"""
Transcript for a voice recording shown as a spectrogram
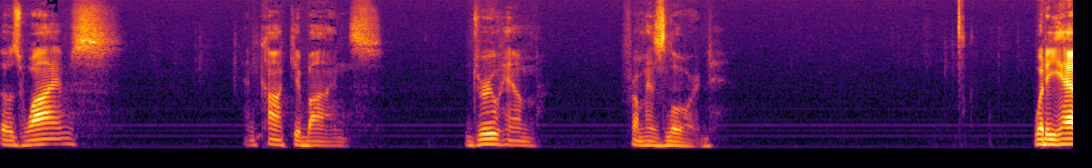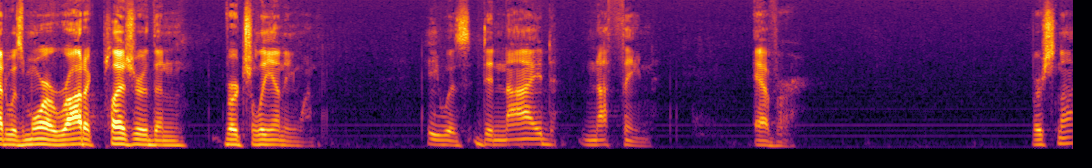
Those wives and concubines drew him from his Lord. What he had was more erotic pleasure than virtually anyone. He was denied nothing ever. Verse 9.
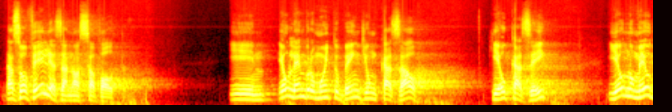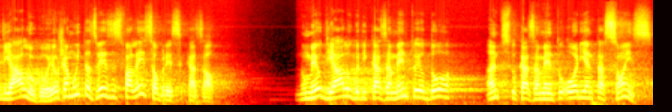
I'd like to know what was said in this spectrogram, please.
das ovelhas à nossa volta. E eu lembro muito bem de um casal que eu casei, e eu no meu diálogo, eu já muitas vezes falei sobre esse casal. No meu diálogo de casamento eu dou, antes do casamento, orientações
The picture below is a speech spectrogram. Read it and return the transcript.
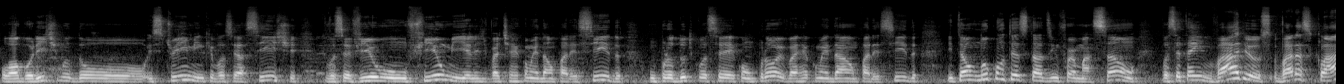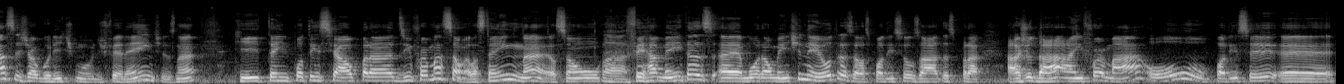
o algoritmo do streaming que você assiste, que você viu um filme e ele vai te recomendar um parecido, um produto que você comprou e vai recomendar um parecido. Então, no contexto da desinformação, você tem vários, várias classes de algoritmo diferentes, né? que têm potencial para desinformação. Elas têm, né, elas são claro. ferramentas é, moralmente neutras, elas podem ser usadas para ajudar a informar ou podem ser é,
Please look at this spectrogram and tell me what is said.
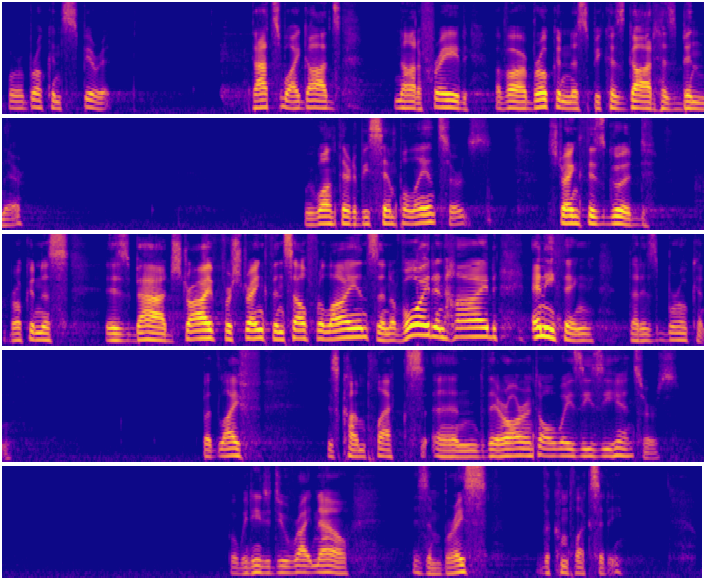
or a broken spirit. That's why God's not afraid of our brokenness because God has been there. We want there to be simple answers. Strength is good, brokenness is bad. Strive for strength and self reliance and avoid and hide anything that is broken. But life is complex and there aren't always easy answers. What we need to do right now is embrace the complexity.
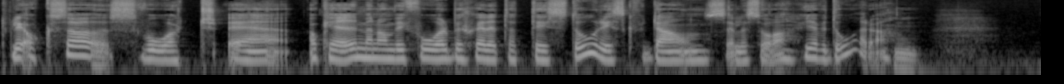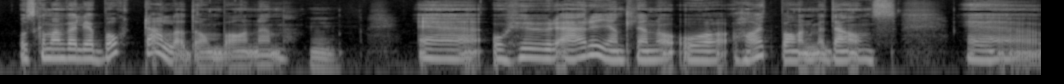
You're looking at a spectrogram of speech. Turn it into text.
Det blir också svårt. Eh, Okej, men om vi får beskedet att det är stor risk för Downs eller så, hur gör vi då? då? Och ska man välja bort alla de barnen? Eh, och hur är det egentligen att, att ha ett barn med Downs? Eh,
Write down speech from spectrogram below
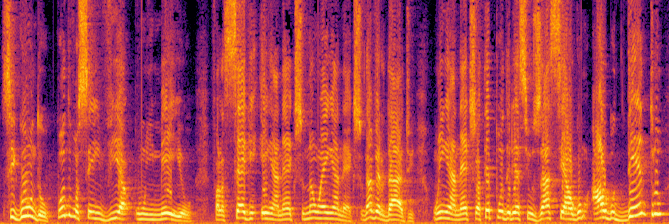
Segundo, quando você envia um e-mail, fala segue em anexo, não é em anexo. Na verdade, o em anexo até poderia se usar se é algum, algo dentro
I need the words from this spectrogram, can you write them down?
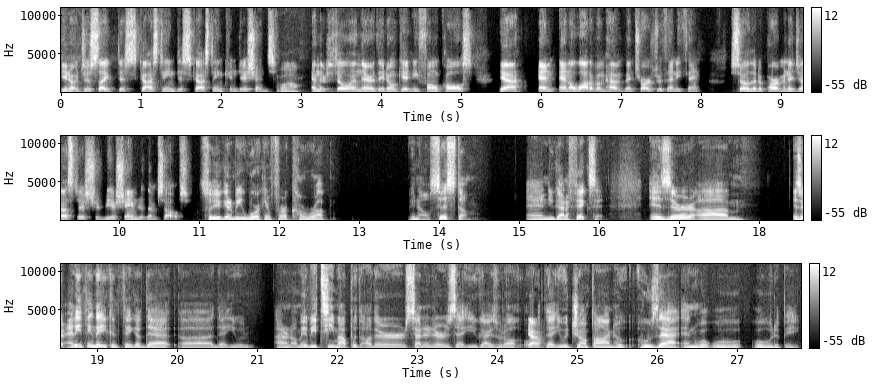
you know, just like disgusting, disgusting conditions. Wow. And they're still in there. They don't get any phone calls. Yeah, and and a lot of them haven't been charged with anything. So the Department of Justice should be ashamed of themselves. So you're going to be working for a corrupt, you know, system, and you got to fix it. Is there um, is there anything that you can think of that uh, that you would I don't know maybe team up with other senators that you guys would all yeah. that you would jump on? Who who's that and what what, what would it be?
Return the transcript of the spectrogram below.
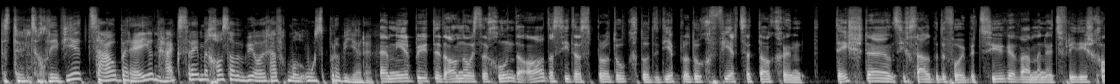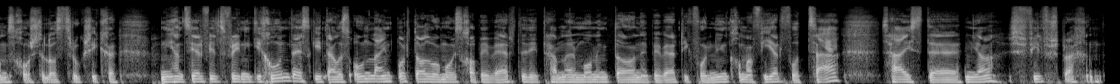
Das klingt so ein bisschen wie Zauberei und Hexerei. Man kann es aber bei euch einfach mal ausprobieren. Äh, wir bieten allen unseren Kunden an, dass sie das Produkt oder die Produkte 14 Tage können testen und sich selber davon überzeugen. Wenn man nicht zufrieden ist, kann man es kostenlos zurückschicken. Wir haben sehr viele zufriedene Kunden. Es gibt auch ein Online-Portal, wo man uns bewerten kann. Dort haben wir momentan eine Bewertung von 9,4 von 10. Das heisst, äh, ja, ist vielversprechend.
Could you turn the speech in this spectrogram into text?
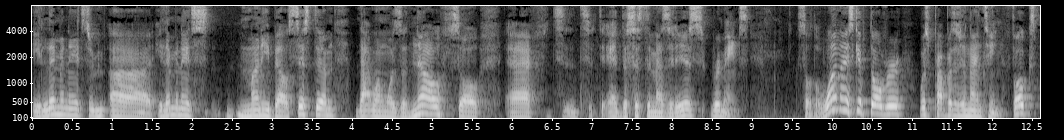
eliminates uh, eliminates money bail system. That one was a no. So uh, the system as it is remains. So the one I skipped over was Proposition 19, folks.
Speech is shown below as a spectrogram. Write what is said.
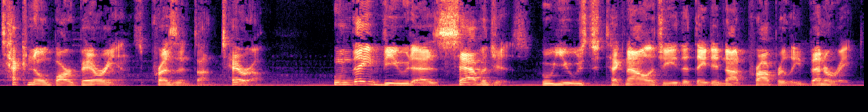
techno barbarians present on Terra, whom they viewed as savages who used technology that they did not properly venerate.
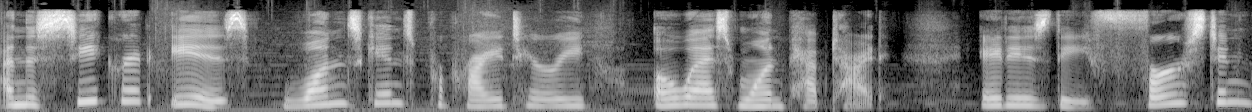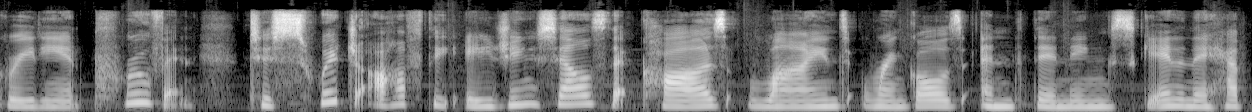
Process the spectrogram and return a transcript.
And the secret is OneSkin's proprietary OS1 peptide. It is the first ingredient proven to switch off the aging cells that cause lines, wrinkles, and thinning skin. And they have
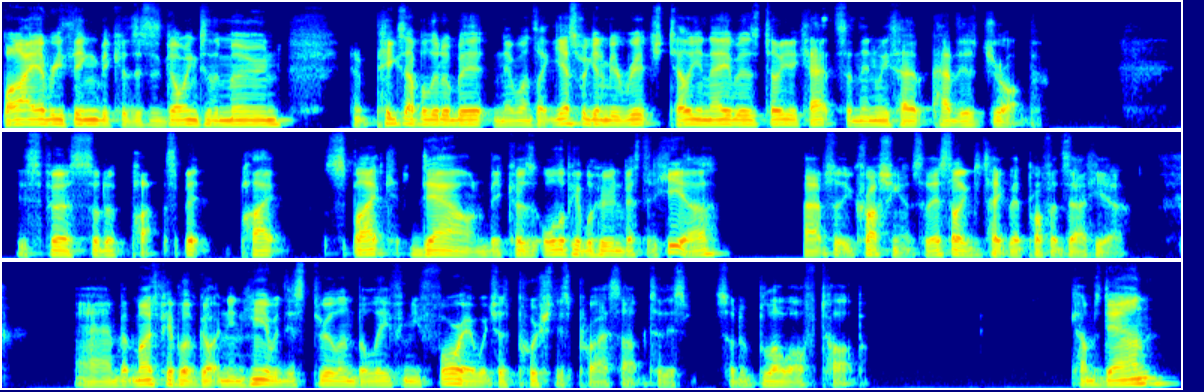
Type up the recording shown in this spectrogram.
buy everything because this is going to the moon. And it picks up a little bit, and everyone's like, "Yes, we're gonna be rich." Tell your neighbors, tell your cats, and then we have have this drop, this first sort of spit pipe spike down because all the people who invested here are absolutely crushing it. So they're starting to take their profits out here. And but most people have gotten in here with this thrill and belief and euphoria, which has pushed this price up to this sort of blow off top. Comes down,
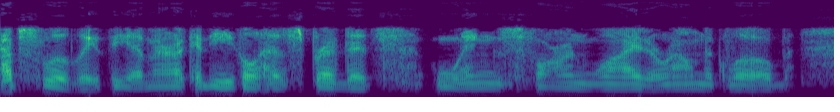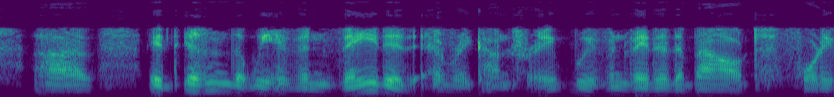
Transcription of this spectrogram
absolutely. The American eagle has spread its wings far and wide around the globe. Uh, it isn't that we have invaded every country. We've invaded about 44%,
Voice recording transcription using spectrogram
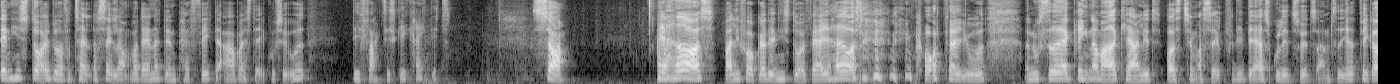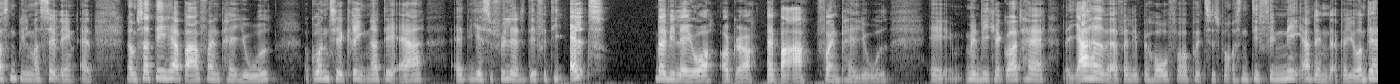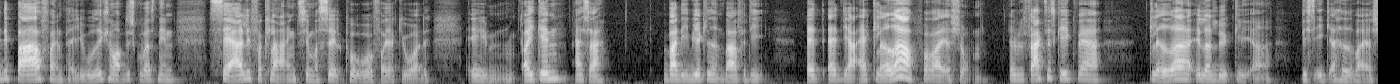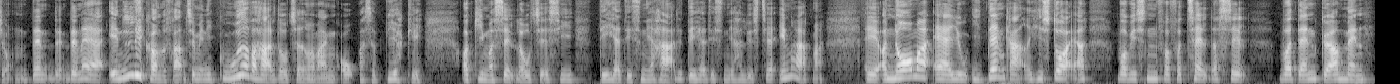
den historie, du har fortalt dig selv om, hvordan at den perfekte arbejdsdag kunne se ud, det er faktisk ikke rigtigt. Så jeg havde også, bare lige for at gøre den historie færdig, jeg havde også en kort periode, og nu sidder jeg og griner meget kærligt, også til mig selv, fordi det er sgu lidt sødt samtidig. Jeg fik også en bild mig selv ind, at når så er det her bare for en periode, og grunden til, at jeg griner, det er, at ja, selvfølgelig er det det, fordi alt, hvad vi laver og gør, er bare for en periode. Øh, men vi kan godt have, eller jeg havde i hvert fald et behov for på et tidspunkt at sådan definere den der periode. Om det her det er bare for en periode, ikke som om det skulle være sådan en særlig forklaring til mig selv på, hvorfor jeg gjorde det. Øh, og igen, altså, var det i virkeligheden bare fordi, at, at jeg er gladere for variationen. Jeg vil faktisk ikke være gladere eller lykkeligere, hvis ikke jeg havde variationen. Den, den, den er jeg endelig kommet frem til, men i guder, hvor har det dog taget mig mange år, altså virkelig og give mig selv lov til at sige, det her det er sådan, jeg har det, det her det er sådan, jeg har lyst til at indrette mig. Øh, og normer er jo i den grad historier, hvor vi sådan får fortalt os selv, hvordan gør man,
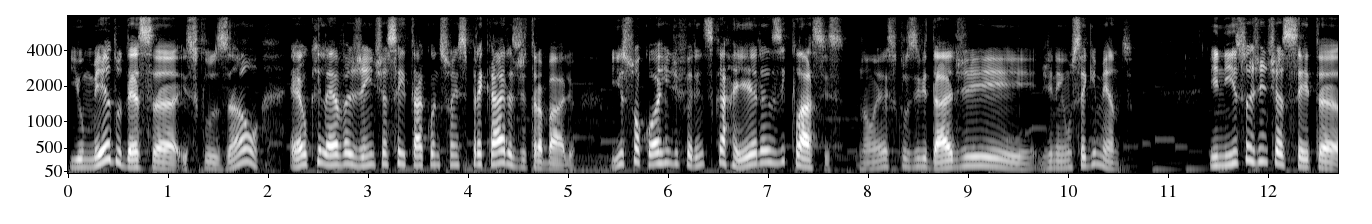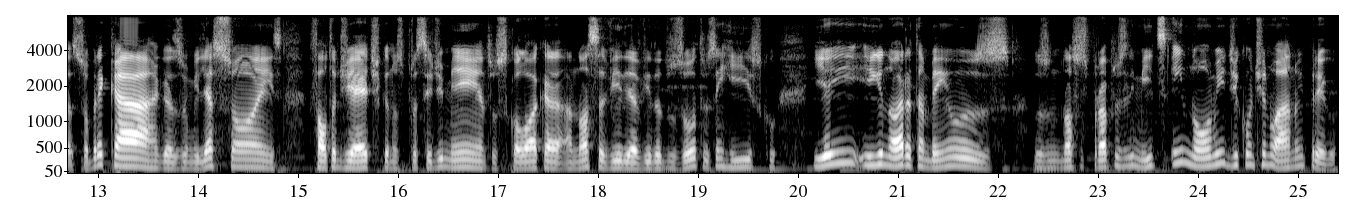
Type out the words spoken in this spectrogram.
E o medo dessa exclusão é o que leva a gente a aceitar condições precárias de trabalho. Isso ocorre em diferentes carreiras e classes, não é exclusividade de nenhum segmento. E nisso a gente aceita sobrecargas, humilhações, falta de ética nos procedimentos, coloca a nossa vida e a vida dos outros em risco e ignora também os, os nossos próprios limites em nome de continuar no emprego.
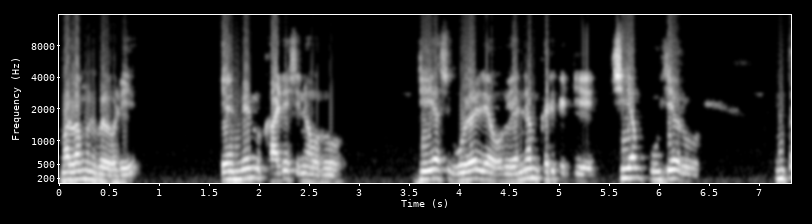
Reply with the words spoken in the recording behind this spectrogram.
ಮಲ್ಲಮ್ಮನ ಬೆಳವಡಿ ಎಂ ಎಂ ಖಾಡೇಶಿನವರು ಜೆ ಎಸ್ ಗೋಳಳ್ಳಿ ಅವರು N M Karikatti C M ಪೂಜೆಯವರು ಇಂಥ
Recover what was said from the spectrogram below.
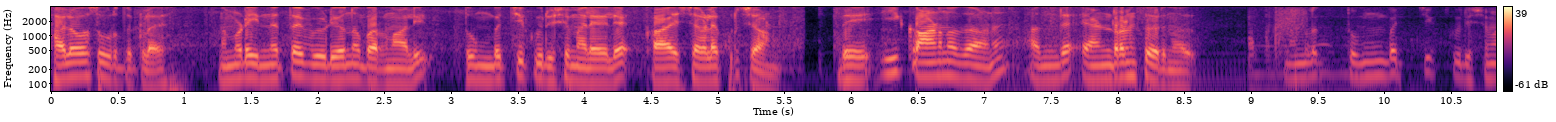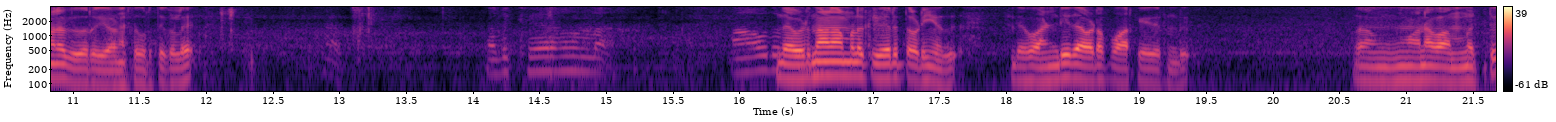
ഹലോ സുഹൃത്തുക്കളെ നമ്മുടെ ഇന്നത്തെ വീഡിയോ എന്ന് പറഞ്ഞാൽ തുമ്പച്ചി കുരിശുമലയിലെ കാഴ്ചകളെക്കുറിച്ചാണ് ദേ ഈ കാണുന്നതാണ് അതിന്റെ എൻട്രൻസ് വരുന്നത്. നമ്മൾ തുമ്പച്ചി കുരിശുമല കയറുകയാണ് സുഹൃത്തുക്കളെ. അത് കയറാനുള്ള എവിടെ നിന്നാണ് നമ്മൾ കയറി തുടങ്ങിയത്. ഇത് വണ്ടി ഇത് അവിടെ പാർക്ക് ചെയ്തിട്ടുണ്ട്. അങ്ങനെ വന്നിട്ട്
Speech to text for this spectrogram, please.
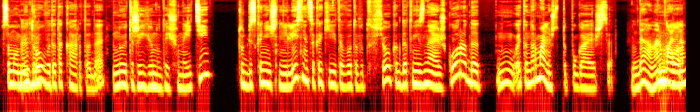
в самом метро вот эта карта, да. Но это же ее надо еще найти. Тут бесконечные лестницы какие-то, вот, вот все, когда ты не знаешь города, ну, это нормально, что ты пугаешься. Да, нормально.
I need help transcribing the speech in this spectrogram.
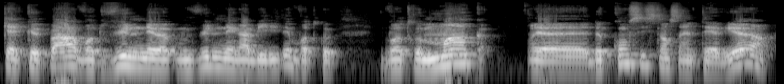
quelque part votre vulnérabilité, votre, votre manque euh, de consistance intérieure.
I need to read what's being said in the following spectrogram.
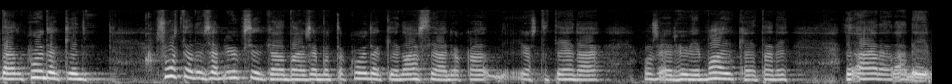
tämä on kuitenkin suhteellisen yksinkertaisen, mutta kuitenkin asian, joka, josta tehdään usein hyvin vaikeaa, niin, niin äärellä, niin,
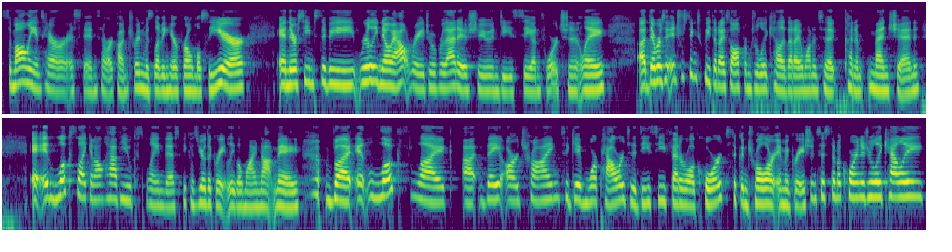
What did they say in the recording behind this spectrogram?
Somalian terrorist into our country and was living here for almost a year. And there seems to be really no outrage over that issue in DC, unfortunately. Uh, there was an interesting tweet that I saw from Julie Kelly that I wanted to kind of mention. It, it, looks like, and I'll have you explain this because you're the great legal mind, not me, but it looks like uh, they are trying to give more power to the DC federal courts to control our immigration system, according to Julie Kelly.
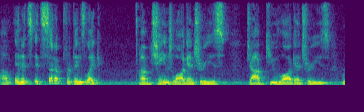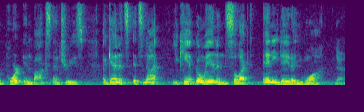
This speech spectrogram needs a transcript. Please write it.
um, and it's it's set up for things like um, change log entries, job queue log entries, report inbox entries. Again, it's it's not you can't go in and select any data you want. yeah.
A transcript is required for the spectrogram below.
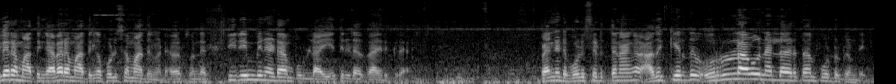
இவரை மாத்துங்க அவரை மாத்துங்க பொலிசை மாத்துங்க அவர் சொன்னார். திரும்பினிடம் புள்ளா எதிரிடத்தான் இருக்கிறார். பன்னெண்டு போலீஸ் எடுத்தனாங்க. அதுக்கு இருந்து ஓரளவு நல்ல தான் போட்டிருக்கேன்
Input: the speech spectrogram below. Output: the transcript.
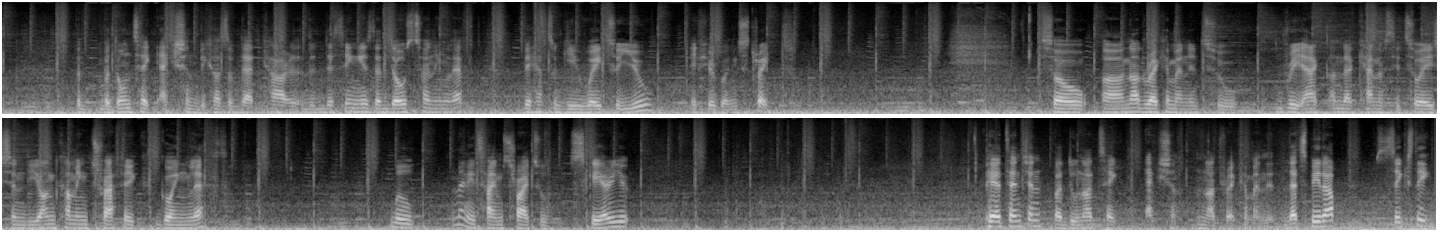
but, but don't take action because of that car. The, the thing is that those turning left, they have to give way to you if you're going straight. So uh, not recommended to react on that kind of situation. The oncoming traffic going left will many times try to scare you. Pay attention, but do not take action. Not recommended. Let's speed up. 60.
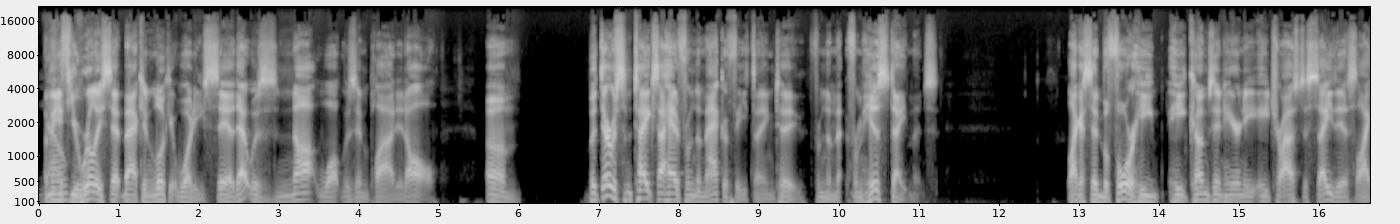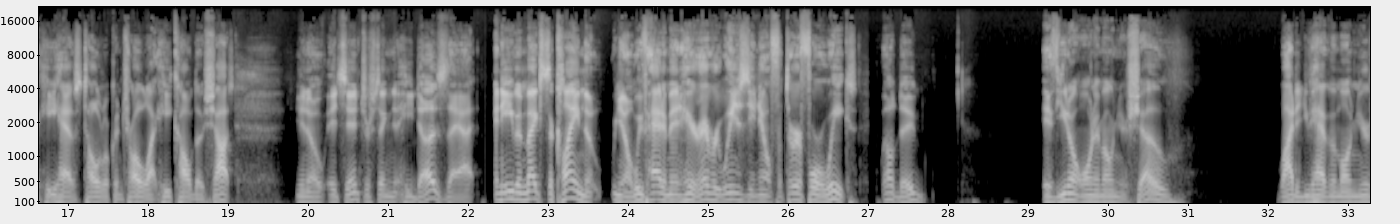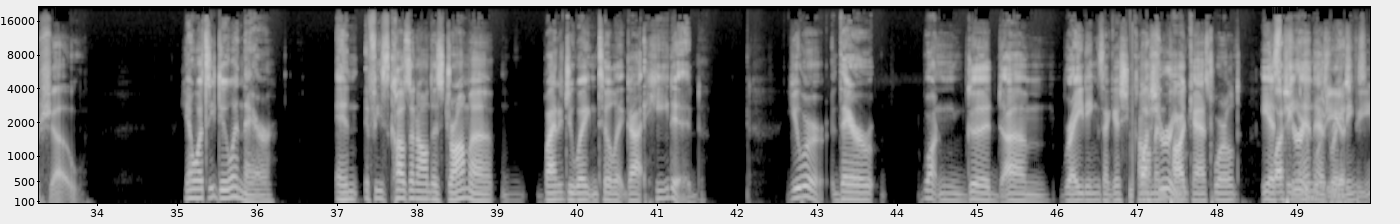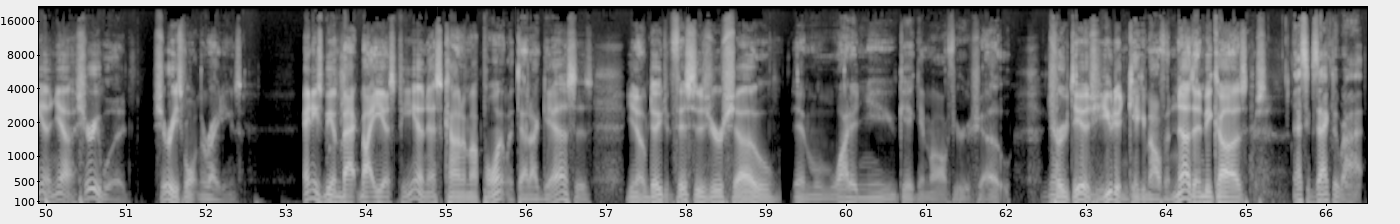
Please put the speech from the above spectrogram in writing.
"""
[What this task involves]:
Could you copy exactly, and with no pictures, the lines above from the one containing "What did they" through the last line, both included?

[Response area]:
What did they say in the recording behind this spectrogram?
Somalian terrorist into our country and was living here for almost a year. And there seems to be really no outrage over that issue in DC, unfortunately. Uh, there was an interesting tweet that I saw from Julie Kelly that I wanted to kind of mention. It, it, looks like, and I'll have you explain this because you're the great legal mind, not me, but it looks like uh, they are trying to give more power to the DC federal courts to control our immigration system, according to Julie Kelly.
This speech spectrogram needs a transcript. Please write it.
um, and it's it's set up for things like um, change log entries, job queue log entries, report inbox entries. Again, it's it's not you can't go in and select any data you want. yeah.
A transcript is required for the spectrogram below.
இவரை மாத்துங்க அவரை மாத்துங்க பொலிசை மாத்துங்க அவர் சொன்னார். திரும்பினிடம் புள்ளா எதிரிடத்தான் இருக்கிறார். பன்னெண்டு போலீஸ் எடுத்தனாங்க. அதுக்கு இருந்து ஓரளவு நல்ல தான் போட்டிருக்கேன்
Input: the speech spectrogram below. Output: the transcript.
but, but don't take action because of that car. The, the thing is that those turning left, they have to give way to you if you're going straight. So uh, not recommended to react on that kind of situation. The oncoming traffic going left will many times try to scare you. Pay attention, but do not take action. Not recommended. Let's speed up. 60.
Please put the speech from the above spectrogram in writing.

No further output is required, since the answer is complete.